── Listed records

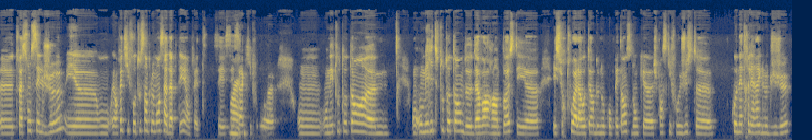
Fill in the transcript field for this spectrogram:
de toute façon, c'est le jeu euh, et, en fait, il faut tout simplement s'adapter. En fait, c'est ça qu'il faut. Euh, on, est tout autant, on, mérite tout autant d'avoir un poste et, et, surtout à la hauteur de nos compétences. Donc, je pense qu'il faut juste connaître les règles du jeu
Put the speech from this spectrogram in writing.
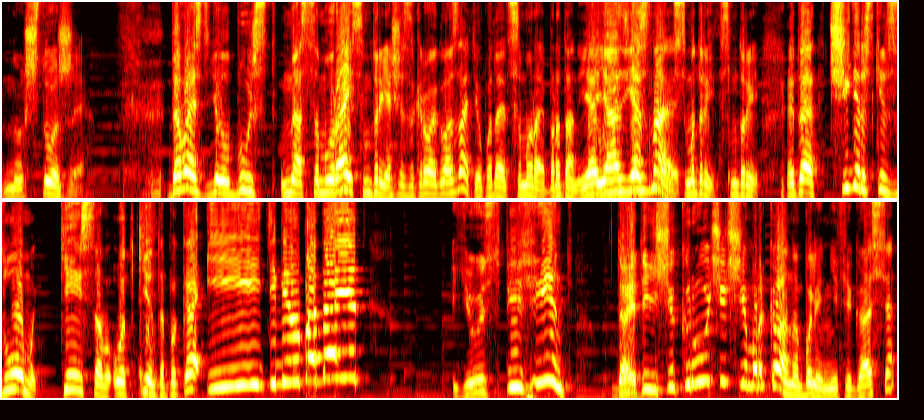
Ну что же. Давай сделал буст на самурай. Смотри, я сейчас закрываю глаза, тебе выпадает самурай, братан. Я, я, я знаю, смотри, смотри. Это читерский взлом кейсов от Кента ПК. И тебе выпадает... USP финт! Да это еще круче, чем Аркана. Блин, нифига себе.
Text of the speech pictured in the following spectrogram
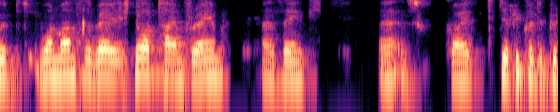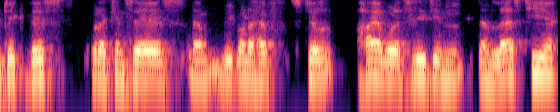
good one month is a very short time frame. I think uh, it's quite difficult to predict this. What I can say is um, we're going to have still higher volatility than last year,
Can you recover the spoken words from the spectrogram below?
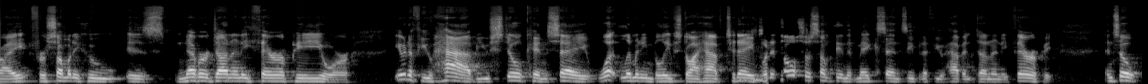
right? For somebody who is never done any therapy or even if you have, you still can say, what limiting beliefs do I have today? Mm-hmm. But it's also something that makes sense even if you haven't done any therapy. And so,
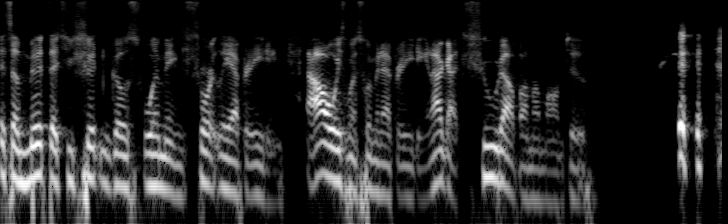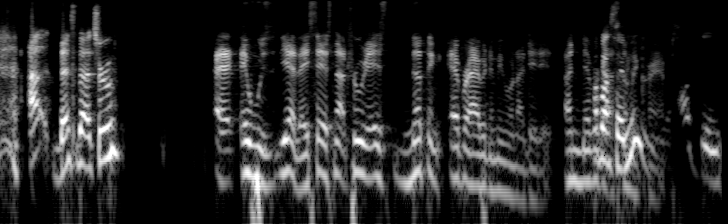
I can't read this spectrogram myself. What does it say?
it's a myth that you shouldn't go swimming shortly after eating. I always went swimming after eating, and I got chewed out by my mom too. I, that's not true. Uh, It was yeah. They say it's not true. It's nothing ever happened to me when I did it. I never got stomach me. cramps. I've been,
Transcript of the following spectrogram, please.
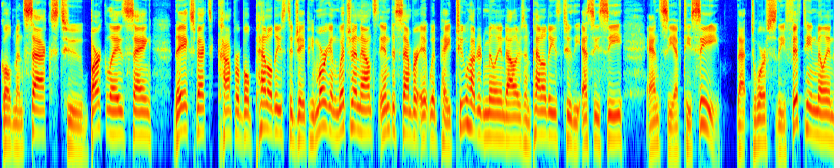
Goldman Sachs to Barclays saying they expect comparable penalties to JP Morgan, which announced in December it would pay $200 million in penalties to the SEC and CFTC. That dwarfs the $15 million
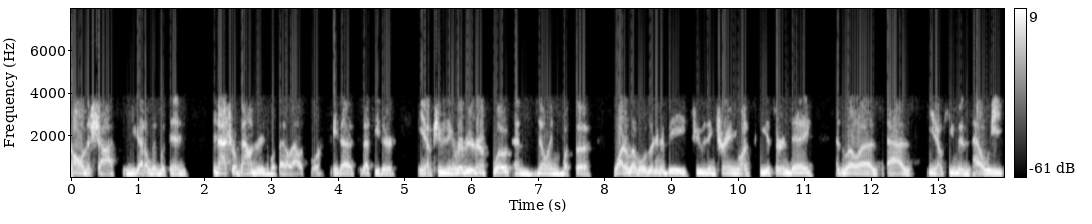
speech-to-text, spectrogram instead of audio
calling the shots, and you got to live within the natural boundaries of what that allows for. That that's either you know choosing a river you're going to float and knowing what the water levels are going to be, choosing terrain you want to ski a certain day, as well as as you know humans how we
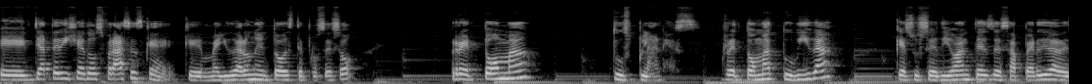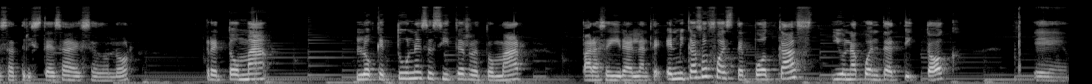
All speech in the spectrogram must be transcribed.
eh, ya te dije dos frases que, que me ayudaron en todo este proceso. Retoma tus planes retoma tu vida que sucedió antes de esa pérdida, de esa tristeza, de ese dolor. Retoma lo que tú necesites retomar para seguir adelante. En mi caso fue este podcast y una cuenta de TikTok, eh,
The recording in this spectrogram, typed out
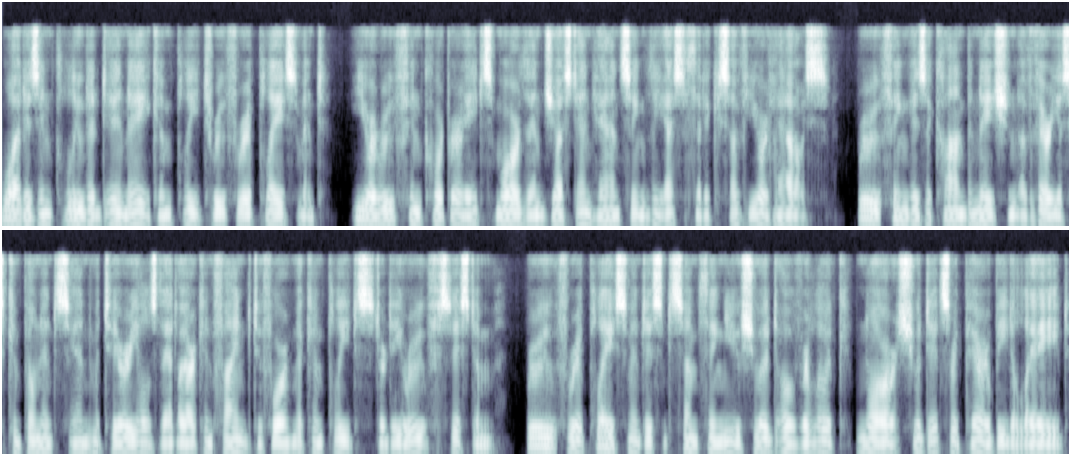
What is included in a complete roof replacement? Your roof incorporates more than just enhancing the aesthetics of your house. Roofing is a combination of various components and materials that are combined to form a complete sturdy roof system. Roof replacement isn't something you should overlook, nor should its repair be delayed.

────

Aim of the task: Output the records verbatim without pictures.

Response to the exercise:
Fill in the transcript field for this spectrogram:
de toute façon, c'est le jeu euh, et, en fait, il faut tout simplement s'adapter. En fait, c'est ça qu'il faut. Euh, on, est tout autant, on, mérite tout autant d'avoir un poste et, et, surtout à la hauteur de nos compétences. Donc, je pense qu'il faut juste connaître les règles du jeu
Put the speech from this spectrogram in writing.
Ну что же. Давай сделал буст на самурай. Смотри, я сейчас закрываю глаза, тебе выпадает самурай, братан. Я, я, я знаю, смотри, смотри. Это читерский взлом кейсов от Кента ПК. И тебе выпадает... USP финт! Да это еще круче, чем Аркана. Блин, нифига себе.
Text of the speech pictured in the following spectrogram
good one month is a very short time frame. I think uh, it's quite difficult to predict this. What I can say is um, we're going to have still higher volatility than last year,
Can you recover the spoken words from the spectrogram below?
right? For somebody who is never done any therapy or even if you have, you still can say, what limiting beliefs do I have today? Mm-hmm. But it's also something that makes sense even if you haven't done any therapy. And so,
I can't read this spectrogram myself. What does it say?
it's a myth that you shouldn't go swimming shortly after eating. I always went swimming after eating, and I got chewed out by my mom too. I, that's not true. Uh, It was yeah. They say it's not true. It's nothing ever happened to me when I did it. I never got stomach me. cramps. I've been,
Transcript of the following spectrogram, please.
Goldman Sachs to Barclays saying they expect comparable penalties to JP Morgan, which announced in December it would pay $200 million in penalties to the SEC and CFTC. That dwarfs the $15 million
speech-to-text, spectrogram instead of audio
calling the shots, and you got to live within the natural boundaries of what that allows for. That that's either you know choosing a river you're going to float and knowing what the water levels are going to be, choosing terrain you want to ski a certain day, as well as as you know humans how we
All speech in the spectrogram must be transcribed.
eh, ya te dije dos frases que, que me ayudaron en todo este proceso. Retoma tus planes retoma tu vida que sucedió antes de esa pérdida, de esa tristeza, de ese dolor. Retoma lo que tú necesites retomar para seguir adelante. En mi caso fue este podcast y una cuenta de TikTok, eh,
The recording in this spectrogram, typed out
What is included in a complete roof replacement? Your roof incorporates more than just enhancing the aesthetics of your house. Roofing is a combination of various components and materials that are combined to form a complete sturdy roof system. Roof replacement isn't something you should overlook, nor should its repair be delayed.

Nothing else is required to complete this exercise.